Goanna

Goanna appears to be a corruption of the word ‘iguana’ and the term is only applied in Australia.  Goanna has made its way into Australian folklore and bush colloquialism.  They certainly have some strange characteristics.  One comic image of Goanna is running, lifting his front legs from the ground with his body held almost vertically.

Goanna is as good at running as he is defending himself.  They often make a hissing sound and inflate their bodies, threshing their tails which are capable of knocking a person over.  Their teeth, too, have a strong grip; partly due to the fact they slope inwards, increasing their tenacity.

And an interesting habit of one species is digging a hole, and then laying the eggs in a termite mound.  The termites repair the damage and the eggs are able to develop warm and safe from predators. The young dig their way out upon hatching. Innovative!

There are three groups of Goanna – those that live in trees, on the ground and in water; most live on the ground. A Dreaming accounts for this from the Northern Territory[1], where a crocodile enlists the goanna’s help in his revenge. In another Dreaming, their different colours have been attributed to ochres and sand or thorns painted and placed onto their bodies.[2]  Still other Dreamings[3] attribute their black colouring to scorch marks from fire. And it was a Goanna who made the first bark canoe[4]; he climbed a tree to cut the bark, and that is why, when threatened, he still climbs trees.
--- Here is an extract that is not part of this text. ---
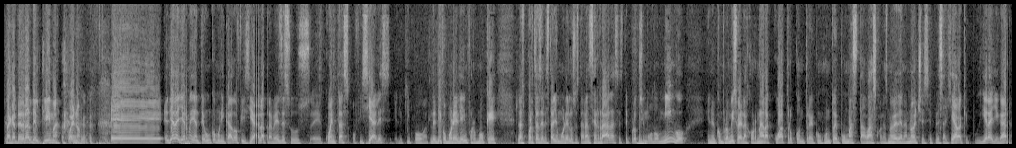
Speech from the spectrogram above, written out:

Generally, our brother Goanna is considered a thief, his thievery a common theme in several Dreamings. Today, this is reinforced by the way he raids modern camping sites and tents for tucker!
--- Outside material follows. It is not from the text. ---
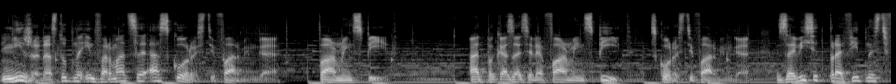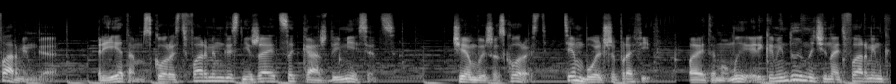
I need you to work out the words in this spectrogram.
Ниже доступна информация о скорости фарминга – Farming Speed. От показателя Farming Speed – скорости фарминга – зависит профитность фарминга. При этом скорость фарминга снижается каждый месяц. Чем выше скорость, тем больше профит, поэтому мы рекомендуем начинать фарминг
Goannas are predators, feeding on small birds and creatures;   some are cannibalistic.  Arboreal goannas are very fond of raiding birds’ nests for eggs and young; unstoppable against the parents who fly, swooping, screeching and squawking, powerless against the raider.
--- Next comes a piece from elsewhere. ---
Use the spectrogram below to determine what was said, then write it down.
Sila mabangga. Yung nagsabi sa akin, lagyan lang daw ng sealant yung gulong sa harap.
Goannas will also feed on carrion.  In this way, they are the scavengers or ‘cleaner-upperers’ of the bush.  Because of their predilection for carrion, their teeth and claws are unclean, leaving one prone to infection if scratched or bitten.  According to Aussie folklore, it was believed infection from Goanna bite returned year after year, never totally healing. Interestingly enough, in contrast to these degenerative beliefs, the oil extracted from their fat (which one would assume isn’t too copious!) is said to have extraordinary healing powers. Maybe the antidote to any problem in your life is found in the cause?

If Goanna appears in your life, think of how things would be if there were no goannas.  There would be lots of smelly, rotting, disease-ridden carcasses lying around!   It may be time to clean up some messes!

With Goanna’s interesting image as a character, be prepared for some unusual events around you which could evict an irrepressible burst of laughter!

[1]       Berndt and Berndt. “The Speaking Land.”

[2]      Raggett, Obed. “Stories of Obed Raggett.”

[3]     Reed, A.W. “Aboriginal Myths, Legends & Fables.”

[4]     Reed, A.W. “Aboriginal Myths, Legends & Fables.”